Lately I've been feeling burnt out. The reason for this burnout is due to the overwhelming number of clients I have seen recently who were previously instructed to train their dog using punitive or aversive methods, and are now experiencing the fallout from these techniques.
I'm tired of seeing uneducated and inhumane trainers get a front seat on television, where they are able infiltrate the minds of naïve pet owners who truly don't know better. I'm tired of trainers justifying their use of punitive tools and techniques simply because they work.
As a refresh, punishment is anything that decreases the future probability of the behavior that it follows. Alternatively, reinforcement is anything that increase the future probability of the behavior that it follows.
Here is something I will agree with aversive trainers on: punishment works. We cannot argue this point. If punishment didn't work, dog owners wouldn't be using it, and I wouldn't be sitting here pulling my hair out as a result of it's detriment.
The issue is how punishment works to change behavior.
Punishment works to suppress the behavior that it follows, making it appear as if the problem has been solved, but never truly addressing what's going on under the hood; the internal turmoil of the learner. This often leaves the learner continuing to feel stressed, anxious, or scared, but being unable to express it in fair of the punishment that will follow.
What I want to ask is this: does the effectiveness of punishment justify it's use?
Science has proven to us that punishment has a hefty fallout associated with it, including (and not limited to), damaged trust between the learner and teacher, apathy, and increased aggression.
Is it enough that the technique works? Should that be the only criteria used when selecting training tools or methods? Should we turn a blind eye to the repercussions of the training methods we are implementing?
The answer to this should be, no.
We cannot simply consider the effectiveness of the training, but also it's impact on the learner's welfare, and physical well-being, as well as the potential for alternative approaches that better support the learner's welfare during training.
I impatiently wait for the day when punishment and all of it's aversive counterparts are placed on the shelves, where they will collect dust and be forgotten about. When punishing behavior is a startling idea, because it's common knowledge that there are more effective and humane approaches to be used instead.
Until that day comes, I will keep placing one foot in front of the other and do my best to educate pet owners on the choices out there for them.

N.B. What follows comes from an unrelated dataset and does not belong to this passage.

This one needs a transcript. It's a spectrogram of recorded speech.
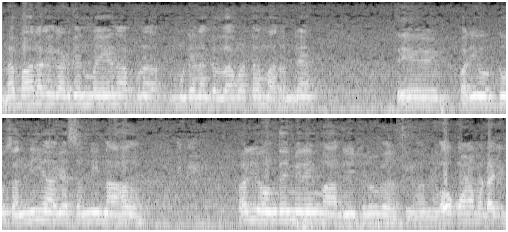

Vanessa Charbonneau, is the author of Dog Care for Puppies: A guide to Feeding, Playing, Grooming and Behavior. She owns Sit Pretty Pet Services, employing force-free training techniques to work with companion dogs and their owners. Charbonneau lives in Prince George, BC with her husband, two daughters, and one dog.